Lisa Broadnax — Lisa Broadnax was Treasurer of MILRSO in 2003 and is the current Co-Chair of the Student Assembly Finance Commission. But her greatest joy at Cornell has been raising over $26,500 for the endeavors of Les Femmes de Substance, “a Mobilization through Sisterly Love.” The Chicago, Ill. native has big dreams. “When I grow up, I want to be a successful Labor Arbitrator and contributing writer for a major women’s magazine publication addressing issues of Labor Economics of low-income families.”
Karleigh Burns — Field hockey captain Karleigh Burns was 2nd team all Ivy 2002 NFHCA Division I National Academic Squad. She has also received the Cornell Field Hockey Cup ’91 Award for freshman with the most potential. Off the field, Karleigh, from lovely Ambler, Pa. is a member of the Red Key Honor Society. Karleigh is currently applying for Teach for America and investigating looking into space planning positions with a consulting or architecon.s firm.
Peter S. Cohl — Think Cornell’s a pressure cooker? Try going to school and raising two kids at the same time. Mature student Peter Cohl is Chair of Cornell’s Image Committee, President of Students for Dean. and, oh yes, a Rhodes Scholar. A Detroit, Mich. native, Cohl is most proud of “getting Cornellians excited about remaking our image and demanding the respect we deserve.” He plans to acquire a J.D. and/or a PH.d and to use his plethora of degrees to “remake images, cities, and society with intensity and verve.”

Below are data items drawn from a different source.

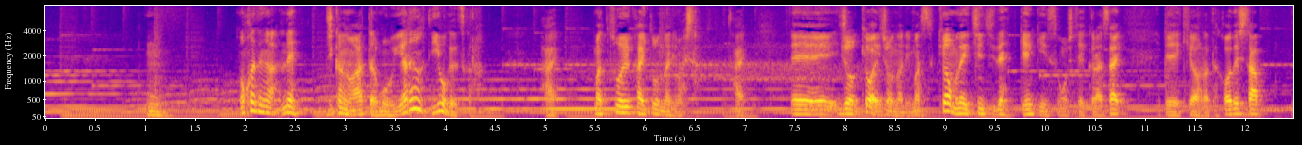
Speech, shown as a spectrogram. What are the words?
ん。お金がね、時間があったらもうやらなくていいわけですから。はい。まあ、そういう回答になりました。はい。えー、以上、今日は以上になります。今日もね、一日ね、元気に過ごしてください。えー、清原隆夫でした。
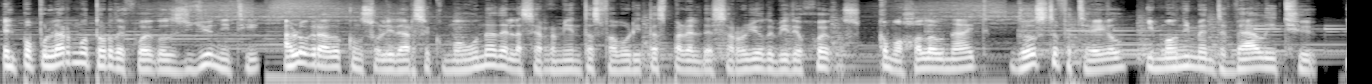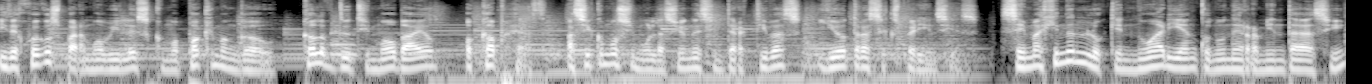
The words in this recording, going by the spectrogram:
El popular motor de juegos Unity ha logrado consolidarse como una de las herramientas favoritas para el desarrollo de videojuegos, como Hollow Knight, Ghost of a Tale y Monument Valley 2, y de juegos para móviles como Pokémon Go, Call of Duty Mobile o Cuphead, así como simulaciones interactivas y otras experiencias. ¿Se imaginan lo que no harían con una herramienta así?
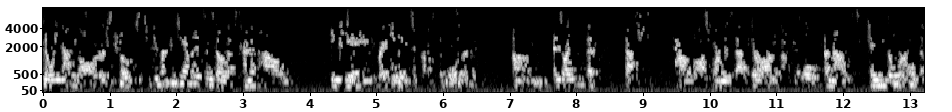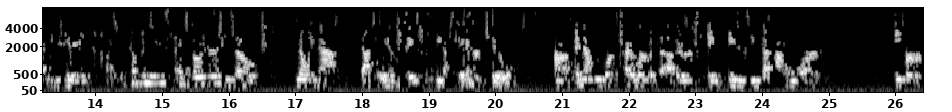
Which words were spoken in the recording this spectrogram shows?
knowing that we all are exposed to different contaminants, and so that's kind of how EPA regulates across the board. Um, and so I think that that's how the law form is that there are valuable amounts in the world that EPA has with companies and exposures, and so knowing that that's what we have to face with cleanup standard too. Um, and that we work, try to work with the other state agencies that have a more deeper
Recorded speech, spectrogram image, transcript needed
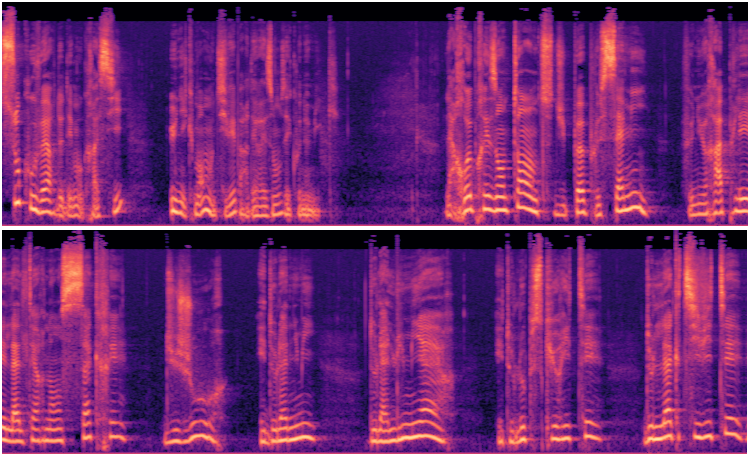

Betsy Cooper — Betsy Cooper says that she hopes to eventually become an immigration lawyer with a specialty in refugee policy. But we have a feeling that, if she wanted to, she could rule the world. In her four years here, she’s founded the Cornell Political Coalition and been named Truman Scholar and a 2000 Presidential Scholar. So who’s going to argue with the girl from Amherst, N.Y. when she says she “dreams of a wonderful husband, 2.5 children, a cat and a white picket fence.”

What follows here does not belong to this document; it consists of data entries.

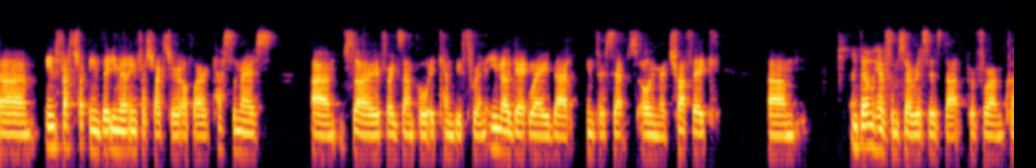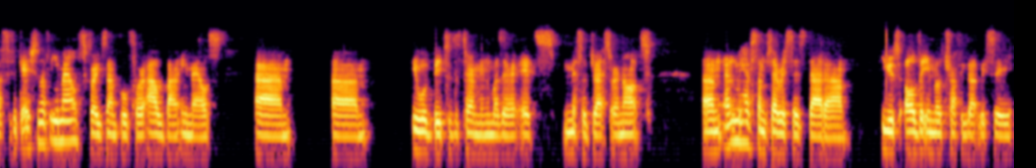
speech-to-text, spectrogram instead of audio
um, infrastructure in the email infrastructure of our customers. Um, so, for example, it can be through an email gateway that intercepts all email traffic. Um, and then we have some services that perform classification of emails. For example, for outbound emails, um, um, it would be to determine whether it's misaddressed or not. Um, and we have some services that uh, use all the email traffic that we see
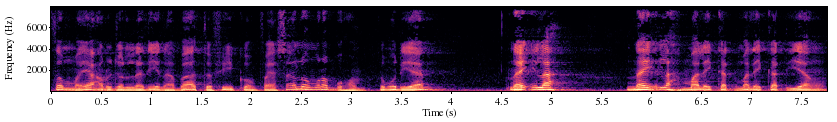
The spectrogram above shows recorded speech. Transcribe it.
Thumma ya'ruju alladziina batu fikum fayasaluhum rabbuhum. Kemudian naiklah naiklah malaikat-malaikat yang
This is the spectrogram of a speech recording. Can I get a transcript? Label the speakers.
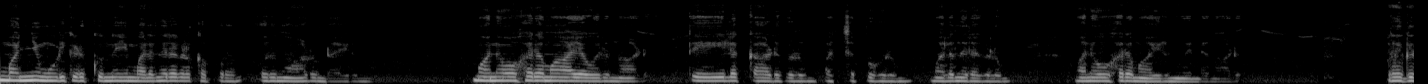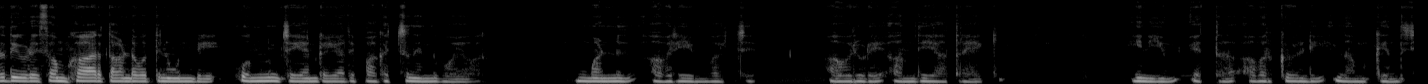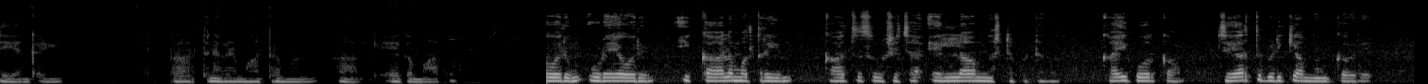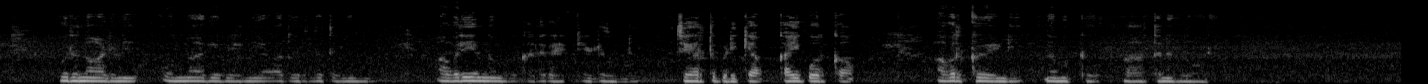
Speaker 1: മഞ്ഞു മൂടിക്കിടക്കുന്ന ഈ മലനിരകൾക്കപ്പുറം ഒരു നാടുണ്ടായിരുന്നു. മനോഹരമായ ഒരു നാട്. തേയിലക്കാടുകളും പച്ചപ്പുകളും മലനിരകളും മനോഹരമായിരുന്നു എന്റെ നാട്. പ്രകൃതിയുടെ സംഹാര താണ്ഡവത്തിന് മുൻപിൽ ഒന്നും ചെയ്യാൻ കഴിയാതെ പകച്ചു നിന്നു പോയവർ മണ്ണ് അവരെയും വഹിച്ച് അവരുടെ അന്ത്യയാത്രയാക്കി. ഇനിയും എത്ര അവർക്ക് വേണ്ടി നമുക്ക് എന്ത് ചെയ്യാൻ കഴിയും? പ്രാർത്ഥനകൾ മാത്രമാണ് ആ ഏകമാർഗം. ഓരും ഉടയോരും ഇക്കാലം കാലം അത്രയും കാത്തു സൂക്ഷിച്ച എല്ലാം നഷ്ടപ്പെട്ടവർ കൈകോർക്കാം ചേർത്ത് പിടിക്കാം നമുക്കവരെ. ഒരു നാടിനെ ഒന്നാകെ വിഴുങ്ങിയ ആ ദുരന്തത്തിൽ നിന്നും അവരെയും നമുക്ക് കരകയറ്റേണ്ടതുണ്ട്. ചേർത്ത് പിടിക്കാം കൈകോർക്കാം. അവർക്ക് വേണ്ടി നമുക്ക് പ്രാർത്ഥനകളോടെ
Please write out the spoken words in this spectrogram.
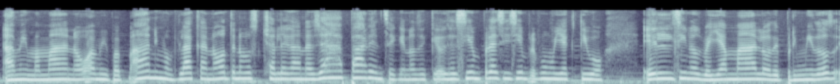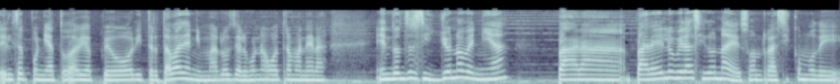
a mi mamá, no, a mi papá, ánimo, flaca, no, tenemos que echarle ganas, ya, párense, que no sé qué. O sea, siempre así, siempre fue muy activo. Él, si nos veía mal o deprimidos, él se ponía todavía peor y trataba de animarlos de alguna u otra manera. Entonces, si yo no venía, para, para él hubiera sido una deshonra, así como de,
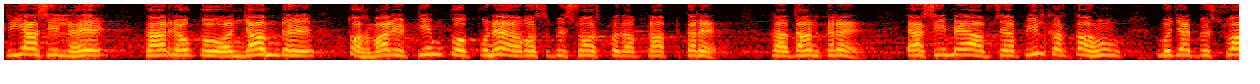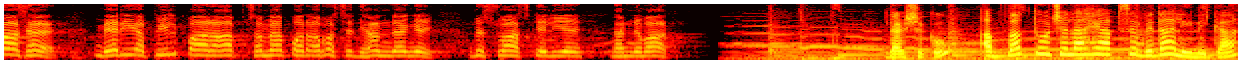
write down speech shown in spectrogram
क्रियाशील रहे, कार्यों को अंजाम दे तो हमारी टीम को पुनः अवश्य विश्वास प्राप्त करें, प्रदान करें। ऐसी मैं आपसे अपील करता हूँ, मुझे विश्वास है, मेरी अपील पर आप समय पर अवश्य ध्यान देंगे। विश्वास के लिए धन्यवाद। दर्शकों, अब वक्त हो चला है आपसे विदा लेने का।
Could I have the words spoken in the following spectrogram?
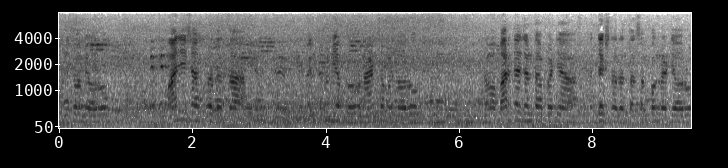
ಮುನಿಸ್ವಾಮಿ ಅವರು, ಮಾಜಿ ಶಾಸಕರಾದಂಥ ವೆಂಕಟಮುನಿಯಪ್ಪನವರು ಸಮಣ್ಣವರು ನಮ್ಮ ಭಾರತೀಯ ಜನತಾ ಪಾರ್ಟಿಯ ಅಧ್ಯಕ್ಷರಾದಂಥ ಸಂಪಂಗ್ ರೆಡ್ಡಿ ಅವರು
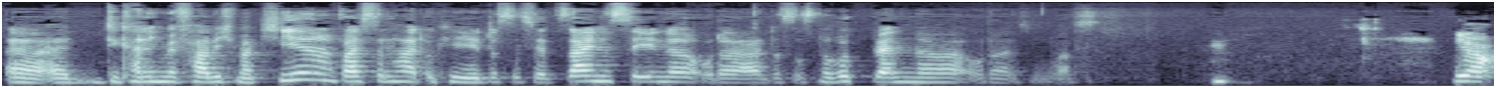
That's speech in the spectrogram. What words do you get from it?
äh, die kann ich mir farbig markieren und weiß dann halt, okay, das ist jetzt seine Szene oder das ist eine Rückblende oder sowas. Ja,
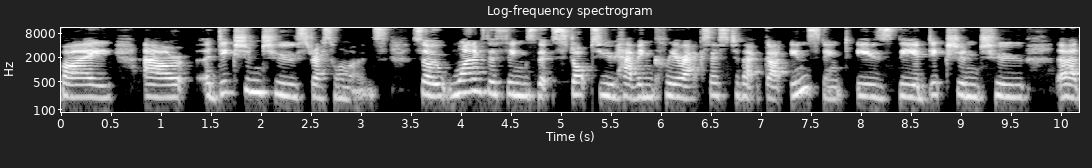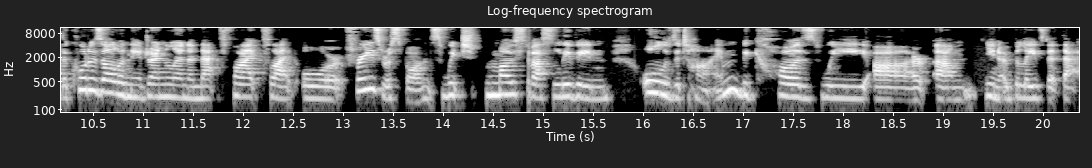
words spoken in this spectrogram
by our addiction to stress hormones. So, one of the things that stops you having clear access to that gut instinct is the addiction to uh, the cortisol and the adrenaline and that fight, flight, or freeze response, which most of us live in all of the time because we are, um, you know, believe that that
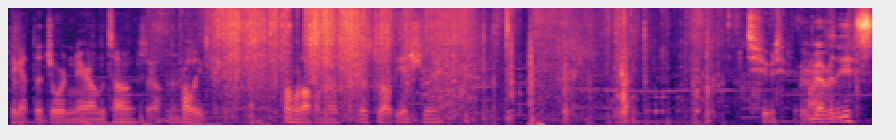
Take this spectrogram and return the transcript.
They got the Jordan Air on the tongue, so hmm. probably, probably hold off on those. Those two I'll be interested in. Dude, remember these?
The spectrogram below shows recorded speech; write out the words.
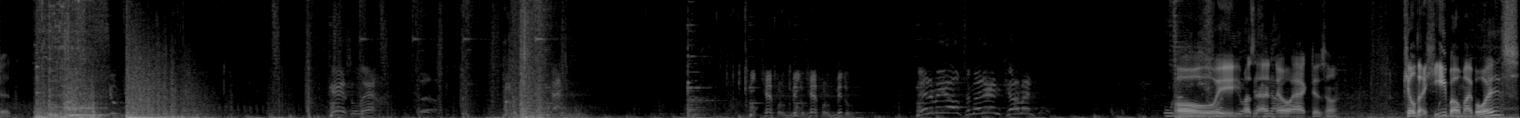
shit. Careful, middle. Be careful, middle. Enemy ultimate incoming. Holy, sido must have had no actives, huh? Kill the He Bo, my boys.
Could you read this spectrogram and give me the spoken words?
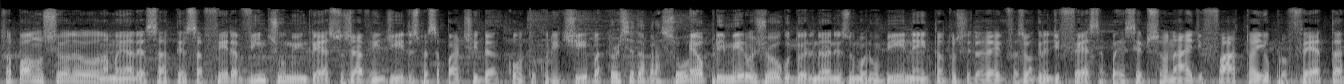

Brian Donnelly — Brian Donnelly knows the secrets of Cornell. He’s Historian of the prestigious Quill & Dagger, Battalion commander in ROTC, member of the National Society of Collegiate Scholars, and Semper Fidelius. Donnelly, however, still considers his greatest accomplishment to be the rehabilitation under his Presidency of his fraternity, Phi Sigma Kappa, after it was almost eliminated for hazing. Hailing from South Plainfield, N.J., Brian will be be commissioned as a 2nd Lieutenant in the US Marine Corps after graduation.
Meghan Dubyak — Proving once and for all that members of AAP can actually be found outside of Rand or Sibley, Meghan Dubyak is President of the Cornell Panhellenic Association and Student Legislative Assistant, Cornell Office of Government and Community Relations. Born in Shaker Heights, Ohio, Dubyak spent a formative summer in the big city on a Government Scholars Fellowship working in the Mayoral offices and with city agencies. After she graduates, she will “pursue a career in legislative politics. Eventually, I’d love to run for public office.”
Paul El-Meouchy — As president of the IFC, Paul El-Meouchy has concerned himself endlessly with sex and drugs. To put it more accurately, Paul designed and implemented both SHAG (Sexual Health Awareness for Greeks) and the BYOB policy. While the alcohol policy still has a ways to go, SHAG has been a resounding success in its mission to educate new members of the Greek community about STD and sexual assault prevention. A native of Montreal, Quebec, Paul hopes to “work for Canada’s Department of Foreign Affaires.”